Items listed in a dataset:
»»

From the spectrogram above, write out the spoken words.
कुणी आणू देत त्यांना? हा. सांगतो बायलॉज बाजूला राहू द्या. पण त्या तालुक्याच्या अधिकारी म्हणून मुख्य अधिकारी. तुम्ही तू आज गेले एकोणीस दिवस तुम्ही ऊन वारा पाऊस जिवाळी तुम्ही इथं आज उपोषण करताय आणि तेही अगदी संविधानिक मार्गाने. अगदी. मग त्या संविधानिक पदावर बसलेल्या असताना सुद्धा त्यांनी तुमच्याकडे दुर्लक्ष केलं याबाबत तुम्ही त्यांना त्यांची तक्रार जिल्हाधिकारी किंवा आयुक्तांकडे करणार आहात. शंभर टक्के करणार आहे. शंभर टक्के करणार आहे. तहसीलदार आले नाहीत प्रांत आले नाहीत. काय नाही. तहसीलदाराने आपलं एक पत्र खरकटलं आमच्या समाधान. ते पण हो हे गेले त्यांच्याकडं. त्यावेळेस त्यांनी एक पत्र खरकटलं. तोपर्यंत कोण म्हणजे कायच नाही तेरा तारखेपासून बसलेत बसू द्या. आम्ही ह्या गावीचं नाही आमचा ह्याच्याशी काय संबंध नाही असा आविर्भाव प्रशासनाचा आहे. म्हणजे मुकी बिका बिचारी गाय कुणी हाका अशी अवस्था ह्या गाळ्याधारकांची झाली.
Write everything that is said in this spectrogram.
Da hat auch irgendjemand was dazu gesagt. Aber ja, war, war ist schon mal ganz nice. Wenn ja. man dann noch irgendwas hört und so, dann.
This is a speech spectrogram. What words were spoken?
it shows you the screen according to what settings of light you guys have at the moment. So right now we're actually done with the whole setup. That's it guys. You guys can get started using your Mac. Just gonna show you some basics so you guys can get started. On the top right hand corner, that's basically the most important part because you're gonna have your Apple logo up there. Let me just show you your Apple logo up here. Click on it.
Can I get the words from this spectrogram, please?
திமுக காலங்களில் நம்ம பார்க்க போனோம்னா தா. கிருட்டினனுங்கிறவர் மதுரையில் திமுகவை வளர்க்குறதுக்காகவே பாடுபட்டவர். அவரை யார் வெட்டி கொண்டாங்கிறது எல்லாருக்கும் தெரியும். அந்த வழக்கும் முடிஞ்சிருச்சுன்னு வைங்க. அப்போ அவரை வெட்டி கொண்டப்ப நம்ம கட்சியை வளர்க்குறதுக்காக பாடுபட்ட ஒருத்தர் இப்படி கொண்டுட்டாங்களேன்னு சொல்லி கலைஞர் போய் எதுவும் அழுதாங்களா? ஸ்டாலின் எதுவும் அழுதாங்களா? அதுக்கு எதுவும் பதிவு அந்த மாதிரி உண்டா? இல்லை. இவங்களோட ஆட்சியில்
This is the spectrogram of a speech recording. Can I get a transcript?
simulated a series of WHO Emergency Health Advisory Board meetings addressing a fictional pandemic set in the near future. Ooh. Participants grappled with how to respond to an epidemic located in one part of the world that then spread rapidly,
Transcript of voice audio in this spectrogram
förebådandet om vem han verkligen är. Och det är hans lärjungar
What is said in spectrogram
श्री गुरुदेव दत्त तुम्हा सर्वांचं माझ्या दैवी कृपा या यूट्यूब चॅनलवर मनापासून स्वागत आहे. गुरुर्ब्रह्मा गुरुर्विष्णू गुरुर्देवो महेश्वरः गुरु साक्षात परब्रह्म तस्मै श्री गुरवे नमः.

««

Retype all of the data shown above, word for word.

From the spectrogram above, write out the spoken words.
कुणी आणू देत त्यांना? हा. सांगतो बायलॉज बाजूला राहू द्या. पण त्या तालुक्याच्या अधिकारी म्हणून मुख्य अधिकारी. तुम्ही तू आज गेले एकोणीस दिवस तुम्ही ऊन वारा पाऊस जिवाळी तुम्ही इथं आज उपोषण करताय आणि तेही अगदी संविधानिक मार्गाने. अगदी. मग त्या संविधानिक पदावर बसलेल्या असताना सुद्धा त्यांनी तुमच्याकडे दुर्लक्ष केलं याबाबत तुम्ही त्यांना त्यांची तक्रार जिल्हाधिकारी किंवा आयुक्तांकडे करणार आहात. शंभर टक्के करणार आहे. शंभर टक्के करणार आहे. तहसीलदार आले नाहीत प्रांत आले नाहीत. काय नाही. तहसीलदाराने आपलं एक पत्र खरकटलं आमच्या समाधान. ते पण हो हे गेले त्यांच्याकडं. त्यावेळेस त्यांनी एक पत्र खरकटलं. तोपर्यंत कोण म्हणजे कायच नाही तेरा तारखेपासून बसलेत बसू द्या. आम्ही ह्या गावीचं नाही आमचा ह्याच्याशी काय संबंध नाही असा आविर्भाव प्रशासनाचा आहे. म्हणजे मुकी बिका बिचारी गाय कुणी हाका अशी अवस्था ह्या गाळ्याधारकांची झाली.
Write everything that is said in this spectrogram.
Da hat auch irgendjemand was dazu gesagt. Aber ja, war, war ist schon mal ganz nice. Wenn ja. man dann noch irgendwas hört und so, dann.
This is a speech spectrogram. What words were spoken?
it shows you the screen according to what settings of light you guys have at the moment. So right now we're actually done with the whole setup. That's it guys. You guys can get started using your Mac. Just gonna show you some basics so you guys can get started. On the top right hand corner, that's basically the most important part because you're gonna have your Apple logo up there. Let me just show you your Apple logo up here. Click on it.
Can I get the words from this spectrogram, please?
திமுக காலங்களில் நம்ம பார்க்க போனோம்னா தா. கிருட்டினனுங்கிறவர் மதுரையில் திமுகவை வளர்க்குறதுக்காகவே பாடுபட்டவர். அவரை யார் வெட்டி கொண்டாங்கிறது எல்லாருக்கும் தெரியும். அந்த வழக்கும் முடிஞ்சிருச்சுன்னு வைங்க. அப்போ அவரை வெட்டி கொண்டப்ப நம்ம கட்சியை வளர்க்குறதுக்காக பாடுபட்ட ஒருத்தர் இப்படி கொண்டுட்டாங்களேன்னு சொல்லி கலைஞர் போய் எதுவும் அழுதாங்களா? ஸ்டாலின் எதுவும் அழுதாங்களா? அதுக்கு எதுவும் பதிவு அந்த மாதிரி உண்டா? இல்லை. இவங்களோட ஆட்சியில்
This is the spectrogram of a speech recording. Can I get a transcript?
simulated a series of WHO Emergency Health Advisory Board meetings addressing a fictional pandemic set in the near future. Ooh. Participants grappled with how to respond to an epidemic located in one part of the world that then spread rapidly,
Transcript of voice audio in this spectrogram
förebådandet om vem han verkligen är. Och det är hans lärjungar
What is said in spectrogram
श्री गुरुदेव दत्त तुम्हा सर्वांचं माझ्या दैवी कृपा या यूट्यूब चॅनलवर मनापासून स्वागत आहे. गुरुर्ब्रह्मा गुरुर्विष्णू गुरुर्देवो महेश्वरः गुरु साक्षात परब्रह्म तस्मै श्री गुरवे नमः.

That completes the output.